**PROVIDED RECORDS**
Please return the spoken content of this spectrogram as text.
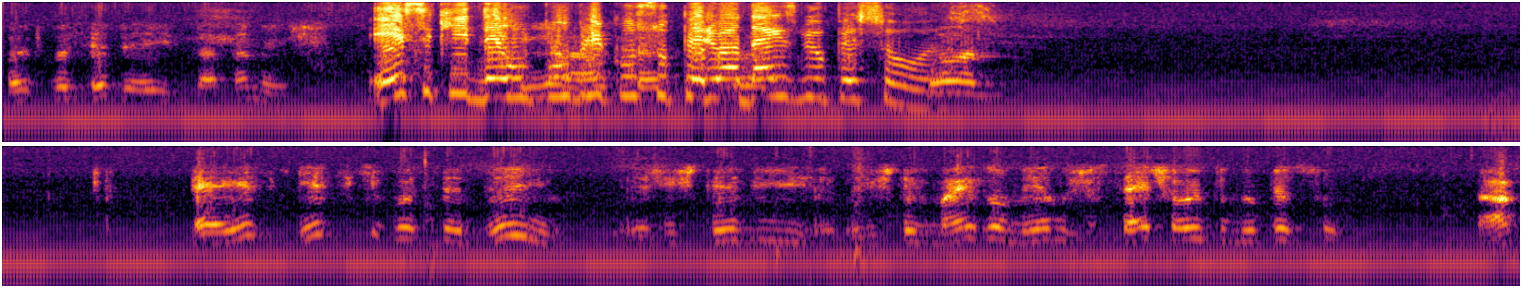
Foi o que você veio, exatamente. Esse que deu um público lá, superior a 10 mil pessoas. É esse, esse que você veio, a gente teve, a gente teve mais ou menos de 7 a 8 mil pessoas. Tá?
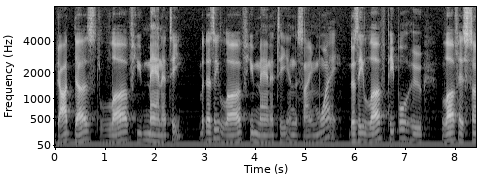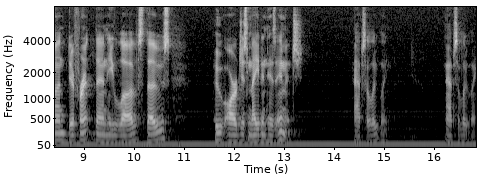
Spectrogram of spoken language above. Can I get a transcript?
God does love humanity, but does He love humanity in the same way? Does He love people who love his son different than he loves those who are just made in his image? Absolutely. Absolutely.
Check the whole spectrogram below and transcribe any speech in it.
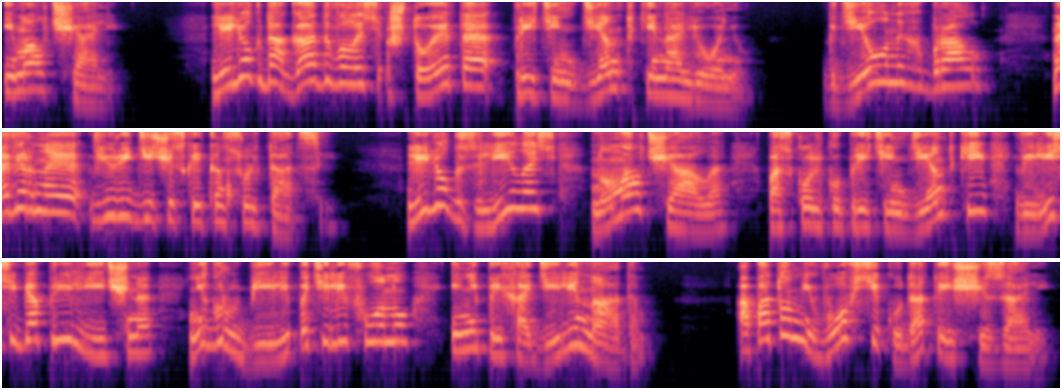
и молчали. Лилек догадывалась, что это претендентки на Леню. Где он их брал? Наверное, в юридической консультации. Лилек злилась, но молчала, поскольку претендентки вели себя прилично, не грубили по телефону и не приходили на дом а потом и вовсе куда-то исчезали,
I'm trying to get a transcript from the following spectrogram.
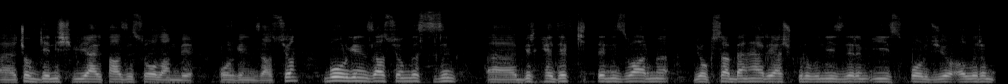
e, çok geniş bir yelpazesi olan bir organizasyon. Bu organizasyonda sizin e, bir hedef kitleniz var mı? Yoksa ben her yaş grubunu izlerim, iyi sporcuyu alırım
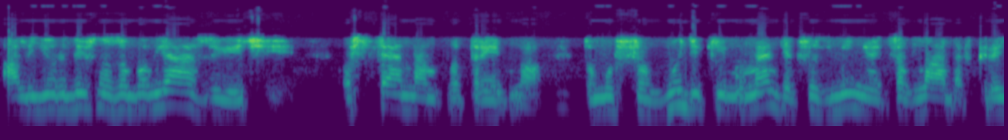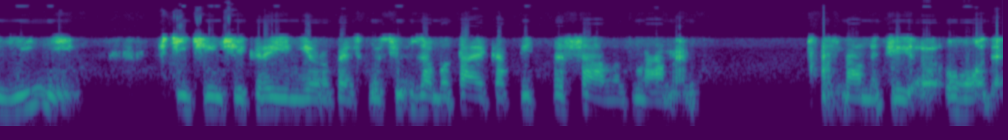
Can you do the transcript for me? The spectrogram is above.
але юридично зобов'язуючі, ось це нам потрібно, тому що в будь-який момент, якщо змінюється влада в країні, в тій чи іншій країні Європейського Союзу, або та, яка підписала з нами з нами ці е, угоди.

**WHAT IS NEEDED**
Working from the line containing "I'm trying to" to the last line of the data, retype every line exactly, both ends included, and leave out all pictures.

**SOLUTION**
I'm trying to get a transcript from the following spectrogram.
e, çok geniş bir yelpazesi olan bir organizasyon. Bu organizasyonda sizin e, bir hedef kitleniz var mı? Yoksa ben her yaş grubunu izlerim, iyi sporcuyu alırım
Can you do the transcript for me? The spectrogram is above.
але юридично зобов'язуючі, ось це нам потрібно, тому що в будь-який момент, якщо змінюється влада в країні, в тій чи іншій країні Європейського Союзу, або та, яка підписала з нами з нами ці е, угоди.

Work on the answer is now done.